[Dataset records]
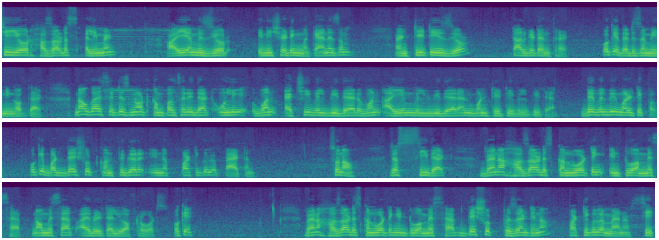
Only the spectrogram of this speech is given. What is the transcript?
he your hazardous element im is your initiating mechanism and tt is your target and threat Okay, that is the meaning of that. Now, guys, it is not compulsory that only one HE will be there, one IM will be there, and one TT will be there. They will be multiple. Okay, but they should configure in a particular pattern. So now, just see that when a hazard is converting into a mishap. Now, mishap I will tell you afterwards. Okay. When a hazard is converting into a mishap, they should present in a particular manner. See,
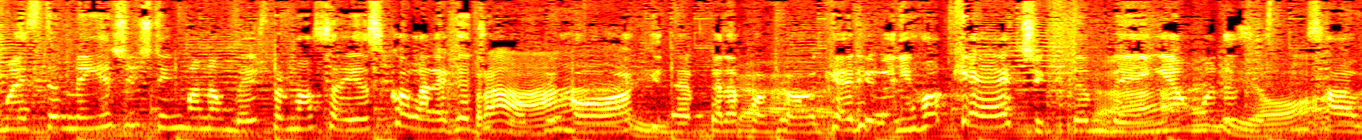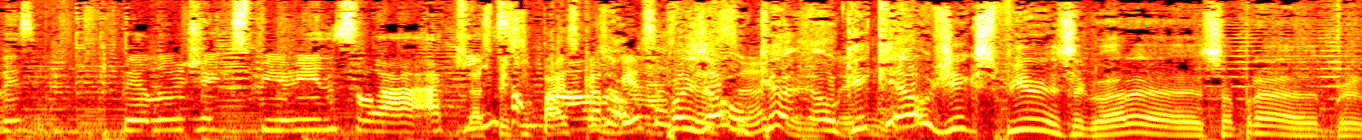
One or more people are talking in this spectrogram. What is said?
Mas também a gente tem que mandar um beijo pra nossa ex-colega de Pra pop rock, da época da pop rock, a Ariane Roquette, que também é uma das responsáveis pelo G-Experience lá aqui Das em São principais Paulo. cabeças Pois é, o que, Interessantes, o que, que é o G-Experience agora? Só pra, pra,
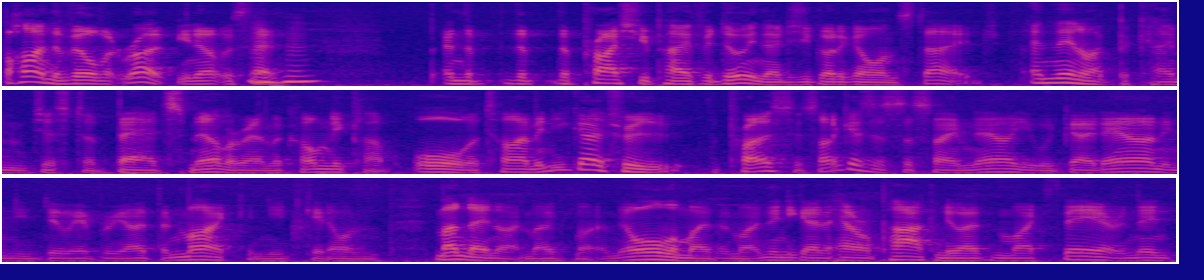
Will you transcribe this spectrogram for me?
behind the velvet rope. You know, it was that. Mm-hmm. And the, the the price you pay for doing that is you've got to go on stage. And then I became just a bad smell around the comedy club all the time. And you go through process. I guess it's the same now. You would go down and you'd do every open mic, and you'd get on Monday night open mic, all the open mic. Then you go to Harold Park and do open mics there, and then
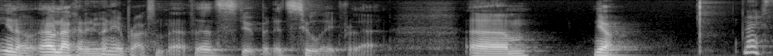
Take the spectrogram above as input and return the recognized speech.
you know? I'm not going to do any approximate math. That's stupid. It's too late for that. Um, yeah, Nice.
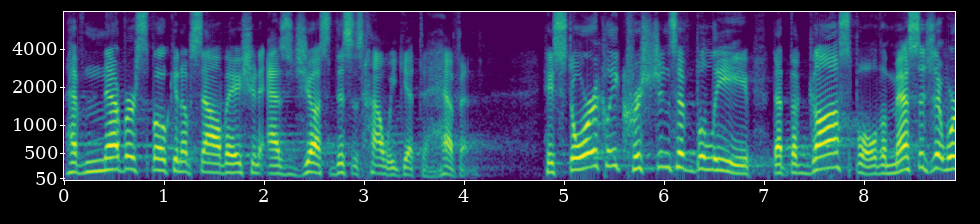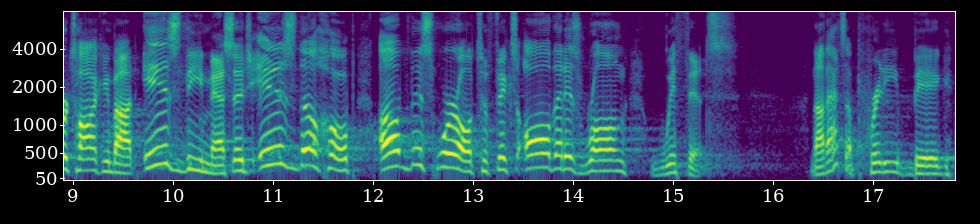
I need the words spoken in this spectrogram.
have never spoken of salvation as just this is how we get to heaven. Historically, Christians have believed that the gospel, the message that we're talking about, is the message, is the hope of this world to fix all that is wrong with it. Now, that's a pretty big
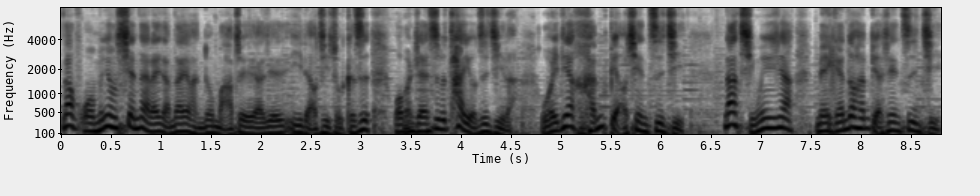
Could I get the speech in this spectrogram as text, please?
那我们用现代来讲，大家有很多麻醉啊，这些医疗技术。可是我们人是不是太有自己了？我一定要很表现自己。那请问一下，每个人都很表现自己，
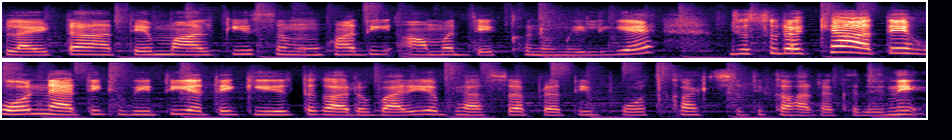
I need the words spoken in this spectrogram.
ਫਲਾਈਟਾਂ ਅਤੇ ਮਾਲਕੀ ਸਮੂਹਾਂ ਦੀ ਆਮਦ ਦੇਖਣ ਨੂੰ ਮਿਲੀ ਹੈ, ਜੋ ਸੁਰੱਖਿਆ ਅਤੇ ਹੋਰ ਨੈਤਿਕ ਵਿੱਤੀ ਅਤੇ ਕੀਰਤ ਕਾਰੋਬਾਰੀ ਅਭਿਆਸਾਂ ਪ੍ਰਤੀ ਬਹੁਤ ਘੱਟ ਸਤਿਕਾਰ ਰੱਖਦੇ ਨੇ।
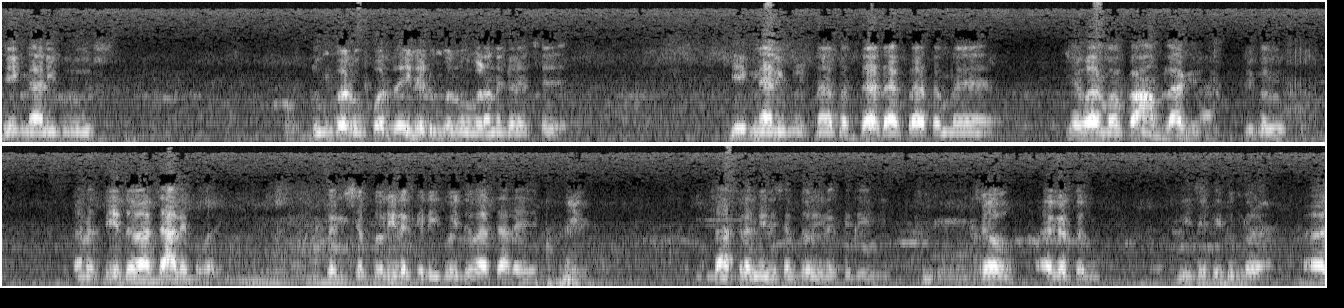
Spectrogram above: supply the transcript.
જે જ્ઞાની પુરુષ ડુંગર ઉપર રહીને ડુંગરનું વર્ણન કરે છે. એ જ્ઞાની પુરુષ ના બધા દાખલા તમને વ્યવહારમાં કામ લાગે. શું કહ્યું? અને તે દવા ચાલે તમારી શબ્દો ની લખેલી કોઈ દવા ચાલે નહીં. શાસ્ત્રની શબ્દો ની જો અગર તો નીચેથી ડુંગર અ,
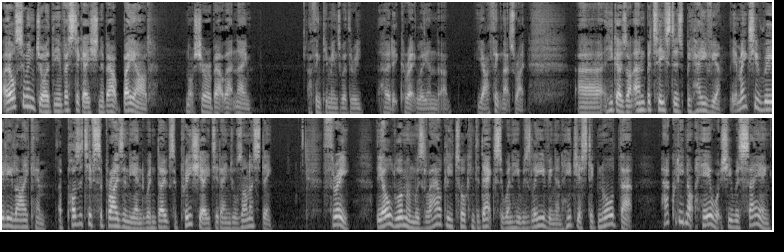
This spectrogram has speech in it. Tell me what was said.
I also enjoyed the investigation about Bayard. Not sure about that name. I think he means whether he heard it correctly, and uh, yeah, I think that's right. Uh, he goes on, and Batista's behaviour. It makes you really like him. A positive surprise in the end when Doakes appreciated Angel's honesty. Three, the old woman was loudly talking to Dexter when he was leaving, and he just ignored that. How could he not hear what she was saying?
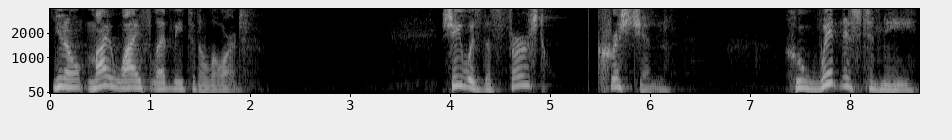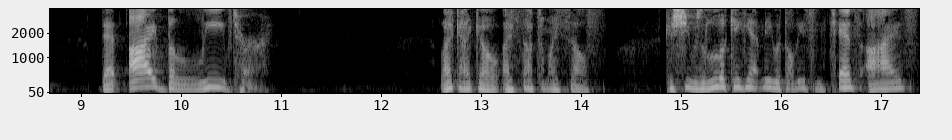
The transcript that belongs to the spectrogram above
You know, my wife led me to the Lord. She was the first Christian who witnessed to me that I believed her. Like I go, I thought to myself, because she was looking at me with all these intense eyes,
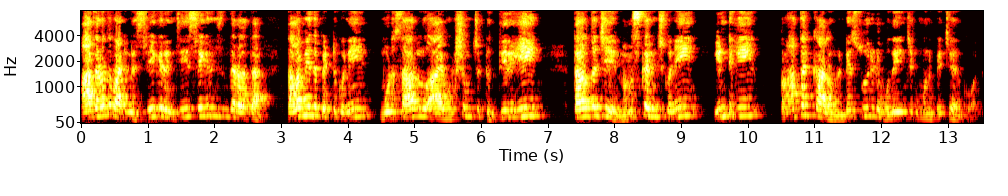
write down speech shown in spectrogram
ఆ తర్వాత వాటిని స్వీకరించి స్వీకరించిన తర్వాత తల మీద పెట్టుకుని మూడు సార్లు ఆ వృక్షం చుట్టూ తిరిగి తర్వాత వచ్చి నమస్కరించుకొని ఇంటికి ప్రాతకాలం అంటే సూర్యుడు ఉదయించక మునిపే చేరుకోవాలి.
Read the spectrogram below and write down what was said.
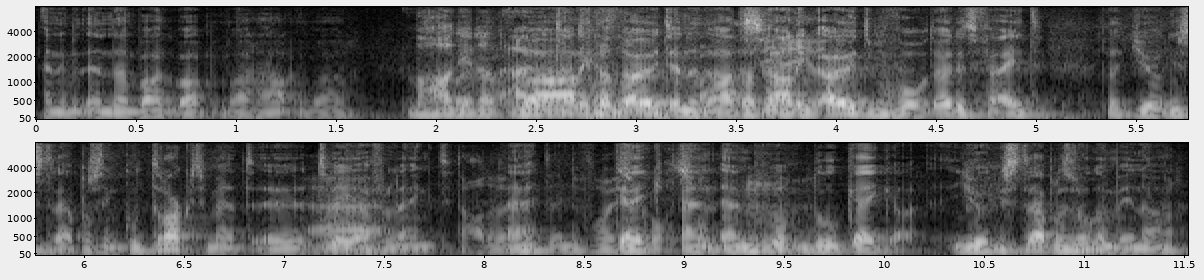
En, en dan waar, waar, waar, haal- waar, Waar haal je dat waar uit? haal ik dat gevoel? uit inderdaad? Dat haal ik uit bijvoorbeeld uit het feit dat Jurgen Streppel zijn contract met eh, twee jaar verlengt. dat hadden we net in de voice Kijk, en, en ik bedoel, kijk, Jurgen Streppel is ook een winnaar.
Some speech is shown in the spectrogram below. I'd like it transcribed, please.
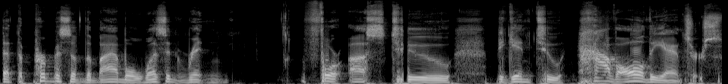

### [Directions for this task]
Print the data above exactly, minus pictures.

### [Answer to this exercise]
Only the spectrogram of this speech is given. What is the transcript?
he your hazardous element im is your initiating mechanism and tt is your target and threat Okay, that is the meaning of that. Now, guys, it is not compulsory that only one HE will be there, one IM will be there, and one TT will be there. They will be multiple. Okay, but they should configure in a particular pattern. So now, just see that when a hazard is converting into a mishap. Now, mishap I will tell you afterwards. Okay. When a hazard is converting into a mishap, they should present in a particular manner. See,
One or more people are talking in this spectrogram. What is said?
Mas também a gente tem que mandar um beijo pra nossa ex-colega de Pra pop rock, da época da pop rock, a Ariane Roquette, que também é uma das responsáveis pelo G-Experience lá aqui Das em São principais Paulo. cabeças Pois é, o que, Interessantes, o que, que é o G-Experience agora? Só pra, pra,
Will you transcribe this spectrogram for me?
behind the velvet rope. You know, it was that. Mm-hmm. And the, the the price you pay for doing that is you've got to go on stage. And then I became just a bad smell around the comedy club all the time. And you go through process. I guess it's the same now. You would go down and you'd do every open mic, and you'd get on Monday night open mic, all the open mic. Then you go to Harold Park and do open mics there, and then
Take the spectrogram above as input and return the recognized speech.
you know? I'm not going to do any approximate math. That's stupid. It's too late for that. Um, yeah, Nice.
I need the words spoken in this spectrogram.
have never spoken of salvation as just this is how we get to heaven. Historically, Christians have believed that the gospel, the message that we're talking about, is the message, is the hope of this world to fix all that is wrong with it. Now, that's a pretty big
Could I get the speech in this spectrogram as text, please?
那我们用现代来讲，大家有很多麻醉啊，这些医疗技术。可是我们人是不是太有自己了？我一定要很表现自己。那请问一下，每个人都很表现自己，
I need the words spoken in this spectrogram.
ਫਲਾਈਟਾਂ ਅਤੇ ਮਾਲਕੀ ਸਮੂਹਾਂ ਦੀ ਆਮਦ ਦੇਖਣ ਨੂੰ ਮਿਲੀ ਹੈ, ਜੋ ਸੁਰੱਖਿਆ ਅਤੇ ਹੋਰ ਨੈਤਿਕ ਵਿੱਤੀ ਅਤੇ ਕੀਰਤ ਕਾਰੋਬਾਰੀ ਅਭਿਆਸਾਂ ਪ੍ਰਤੀ ਬਹੁਤ ਘੱਟ ਸਤਿਕਾਰ ਰੱਖਦੇ ਨੇ।
Spectrogram above: supply the transcript.
જે જ્ઞાની પુરુષ ડુંગર ઉપર રહીને ડુંગરનું વર્ણન કરે છે. એ જ્ઞાની પુરુષ ના બધા દાખલા તમને વ્યવહારમાં કામ લાગે. શું કહ્યું? અને તે દવા ચાલે તમારી શબ્દો ની લખેલી કોઈ દવા ચાલે નહીં. શાસ્ત્રની શબ્દો ની જો અગર તો નીચેથી ડુંગર અ,
This spectrogram has speech in it. Tell me what was said.
I also enjoyed the investigation about Bayard. Not sure about that name. I think he means whether he heard it correctly, and uh, yeah, I think that's right. Uh, he goes on, and Batista's behaviour. It makes you really like him. A positive surprise in the end when Doakes appreciated Angel's honesty. Three, the old woman was loudly talking to Dexter when he was leaving, and he just ignored that. How could he not hear what she was saying?
The transcript that belongs to the spectrogram above
You know, my wife led me to the Lord. She was the first Christian who witnessed to me that I believed her. Like I go, I thought to myself, because she was looking at me with all these intense eyes,
write down speech shown in spectrogram
ఆ తర్వాత వాటిని స్వీకరించి స్వీకరించిన తర్వాత తల మీద పెట్టుకుని మూడు సార్లు ఆ వృక్షం చుట్టూ తిరిగి తర్వాత వచ్చి నమస్కరించుకొని ఇంటికి ప్రాతకాలం అంటే సూర్యుడు ఉదయించక మునిపే చేరుకోవాలి.
Read the spectrogram below and write down what was said.
En, en dan waar, waar, waar, haal- waar, Waar haal je dat waar uit? haal ik dat gevoel? uit inderdaad? Dat haal ik uit bijvoorbeeld uit het feit dat Jurgen Streppel zijn contract met eh, twee jaar verlengt. dat hadden we net in de voice Kijk, en, en ik bedoel, kijk, Jurgen Streppel is ook een winnaar.
Some speech is shown in the spectrogram below. I'd like it transcribed, please.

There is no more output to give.